This driving factor essentially does not exist outside of the Windows world and is primarily why VDI has never taken hold in any other environment. While easily achievable with Linux or FreeBSD, for example, VDI has little purpose or value in those cases.
A major concern with VDI is the extreme overhead necessary to manage many redundant operating systems each with its own duplicated processes, storage and memory. In the early days this made VDI incredibly inefficient. More recently, however, advanced VDI systems, primarily centered around virtualization platforms and storage, have addressed many of these issues by deduplicating memory and storage, using common master boot files and other techniques. In fact, contrary to most assumptions, it can even be the case that VDI may outperform traditional terminal services for Windows due to the hypervisor platform being able to handle memory management and task switching even more efficiently than Windows itself (a phenomenon first observed in the early 2000s when in some cases Windows would run faster when virtualized on top of Linux so that memory management could be partially handed off to the Linux system underneath which was more efficient.) This is definitely not always the case, but the improvements in VDI handling have come so far that the two are often quite close. Again, however, this is a factor making VDI more attractive in the Windows world but not as dramatically in the non-Windows world where native OS task management is typically more efficient and VDI would remain unnecessary overhead.
Another area where VDI has consistently shown to be more capable than terminal services is in the area of graphically rich rendered environments such as CAD and video editing.

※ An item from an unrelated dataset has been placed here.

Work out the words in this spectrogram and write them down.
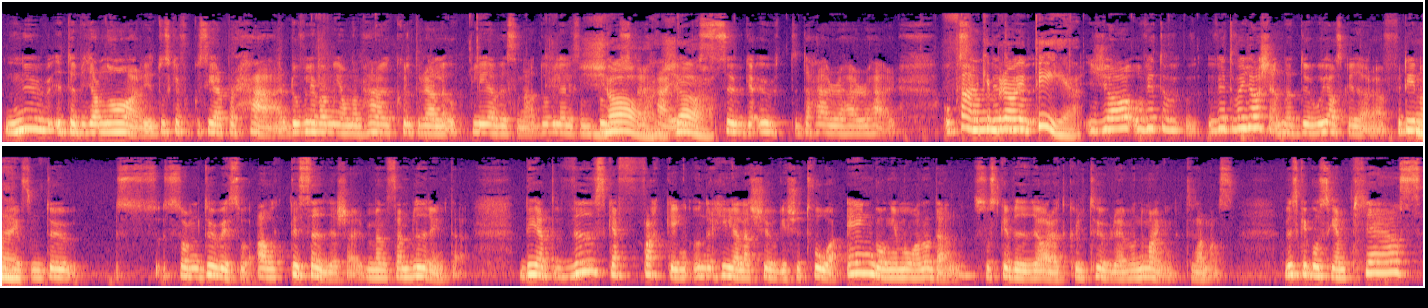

The same areas that still lean heavily towards dedicated hardware tend to move to VDI rather than terminal services because of a heavy investment in GPU capabilities within the VDI solutions. This is not a universal scenario, but for situations where heavy graphical rendering needs to take place it is worth investigating the possibility that VDI will perform significantly better.
Because of how VDI is managed, it is often reserved only for very large deployments where the scale, in number of end users included in the solution, can be used to overcome some of the cost of implementation. Terminal services, however, do to its more scalable cost is often able to be implemented to smaller environments or subsets of users more cost effectively. Neither is common for a very small environment of only a few users, although a strange phenomenon of manually managed VDI would make VDI likely more effective than terminal services for an exceptionally tiny number of users, perhaps less than ten, where VDI is treated more like individual servers rather than as a unified VDI environment.
With only the rarest of exceptions, primarily due to the licensing overhead created by the Windows desktop ecosystem in a virtualized setting, it is a de facto starting position for remote access end users systems to assume a starting point with terminal server technologies and only turn to the more complicated and more costly VDI solutions when terminal services prove to be unable to meet the technical requirements of the scenario. For all intents and purposes, VDI is a fall back brute force method to make end user virtualization work where the preferred methods have come up short.